With two days of weekday commutes under drivers’ belts, it seems they have been paying attention to WSDOT’s calls for “Viadoom” if they don’t take the bus, ride the train, shift work hours or just stay home.

Thank you drivers, but there’s another bunch of heroes out there that should be saluted. They are the crews working for Mowat Construction, the contractor building $1.23 million in improvements to Airport Way South, a major arterial that is handling a lot of detoured traffic.

For several weeks, the northbound direction of Airport Way has been reduced to one lane for the improvement project, but crews worked hard to open an extra lane in time for Monday’s commute.

That extra lane has made a big difference for southend commuters. The stretch of Airport Way running through Georgetown saw a few mild backups prior to the closing of the viaduct, but has been free-flowing since two lanes have been open.

Another round of “thanks” goes to whoever decided to delay the closure of the Airport Way Viaduct that spans the Argo railyard just north of G-Town. Mowat is also the contractor on that $16.68 million renovation project. The original plan was to close the Airport Way Viaduct for 14 months beginning in late August or early September. That would have diverted more than 13,000 drivers onto the Alaskan Way Viaduct’s detour routes (East Marginal Way South, First Avenue South, Fourth Avenue South). Can you say Viadoom?

Check out WSDOT’s recommended routes to Seattle here.


Mowat crews at work on Airport Way South earlier this month.





Asphalt scammers go to work

Summer is around the corner, but con artists have already hit the Tri-Cities with asphalt-paving scams.

The state Department of Labor & Industries has been warning homeowners in that area about “contractors” offering to pave and seal-coat driveways on the cheap. The problem is the scammers don’t do a good job, according to L&I.

L&I says the scam typically works like this: a friendly representative approaches a homeowner offering to repave a driveway for a low price, claiming they have just enough asphalt left over from another job nearby. The representatives are usually polite, drive nice work vehicles and can be very persuasive.

But the work they do won’t meet homeowners’ expectations, and both materials and workmanship are often subpar.
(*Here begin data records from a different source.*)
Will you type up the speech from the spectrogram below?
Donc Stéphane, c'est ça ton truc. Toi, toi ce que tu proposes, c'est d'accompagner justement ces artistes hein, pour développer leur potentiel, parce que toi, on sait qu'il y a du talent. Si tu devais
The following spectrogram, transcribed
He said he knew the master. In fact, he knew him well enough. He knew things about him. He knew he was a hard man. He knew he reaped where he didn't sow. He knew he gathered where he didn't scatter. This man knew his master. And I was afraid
By the time the victim realizes his or her new driveway is falling apart, the pavers have the victim’s money and are long gone and untraceable, says L&I.
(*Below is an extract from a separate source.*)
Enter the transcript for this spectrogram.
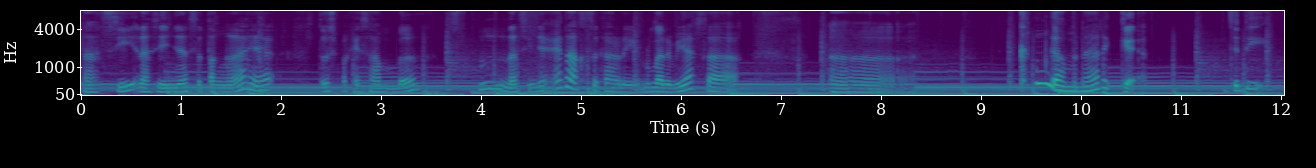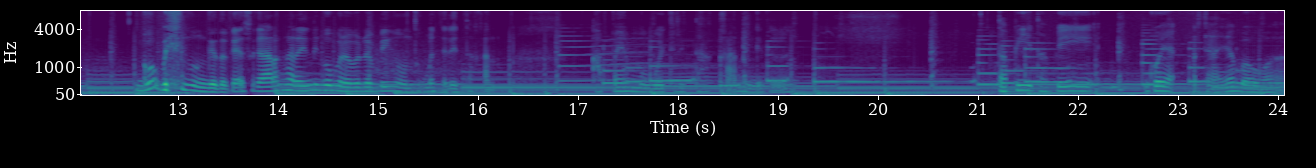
nasi nasinya setengah ya terus pakai sambal hmm, nasinya enak sekali luar biasa. Uh, kan nggak menarik ya. Jadi gue bingung gitu kayak sekarang hari ini gue benar-benar bingung untuk menceritakan apa yang mau gue ceritakan gitu tapi tapi gue ya percaya bahwa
The driveways go bad in several ways: they are built with inferior materials, the asphalt is poured too thinly, the driveway’s foundation was neglected, and drainage wasn’t taken into account.
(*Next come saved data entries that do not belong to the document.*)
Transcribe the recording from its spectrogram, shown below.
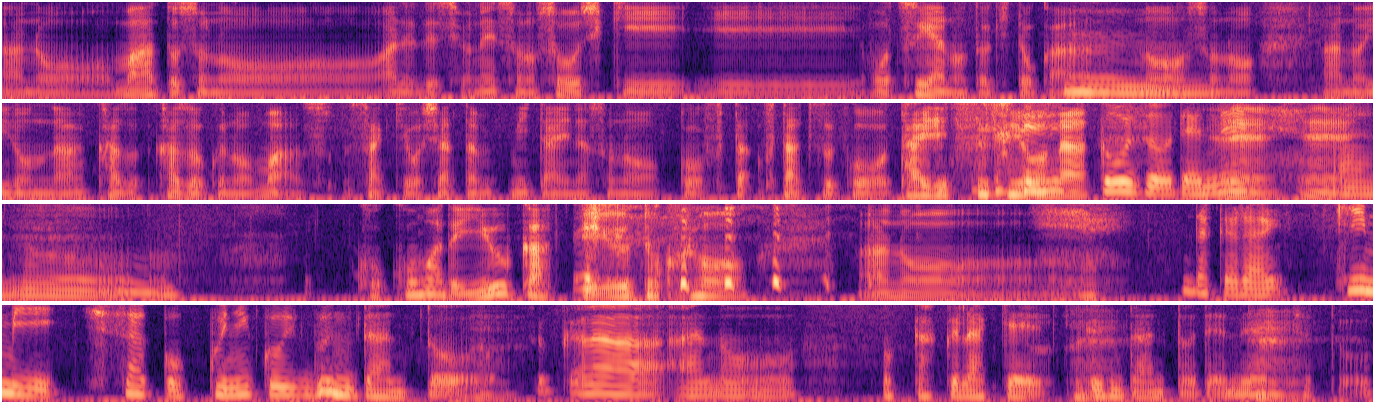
あのまあ、あとそのあれですよね。その葬式お通夜の時とかの,、そのあのいろんな家家族の、まあ、さっきおっしゃったみたいなそのこう 2, 2つこう対立するような。構造でね、ええあのー、ここまで言うかっていうところ あのー、だから君久子国子軍団と、うん、それからあの岡倉家軍団とでね、ええ、ちょっと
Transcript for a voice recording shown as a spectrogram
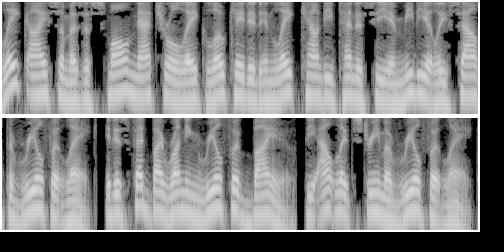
Lake Isom is a small natural lake located in Lake County, Tennessee immediately south of Reelfoot Lake. It is fed by running Reelfoot Bayou, the outlet stream of Reelfoot Lake.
“We haven’t issued any citations yet in the Tri-Cities area, but we suspect a few of these outfits are doing business there,” said Rich Ervin, L&I’s program manager for contractor registration, in a press release. “We urge any homeowners that have done business with or have been approached by these guys to report it to L&I.”

Victims can report suspicious contractors online or by calling (888) 811-5974.

L&I says this scam happens every summer.

I’m kind of wondering why nobody has taken down the license plates of the perpetrators? Maybe the perps could practice their road-building skills for the Department of Corrections.

Asphalt scammers hit Cowlitz County

The state Department of Labor & Industries says a scam contractor is at work in Cowlitz County.

According to an L&I press release, a young couple was recently persuaded to withdraw cash from the bank to pay for an asphalt paving job. Within a couple of weeks, the asphalt was breaking off in chunks.

L&I says representatives will often approach a homeowner or business and offer to repave a driveway or parking lot cheaply because they have leftover asphalt from another job nearby. The representatives are usually polite, drive nice work vehicles and can be very persuasive.

L&I says it’s not unusual in the summer months for these paving crews to come into the state and hit different communities – often targeting senior citizens. By the time problems appear, they are nowhere to be found.

“Never let anyone rush you into making a decision about home repairs or improvements, no matter how good the deal seems at the time,” said Rich Ervin, L&I’s program manager for contractor registration. “Be wary of great bargains, lifetime guarantees and other high-pressure sales tactics.”

L&I offers these 10 tips to avoid the bad guys.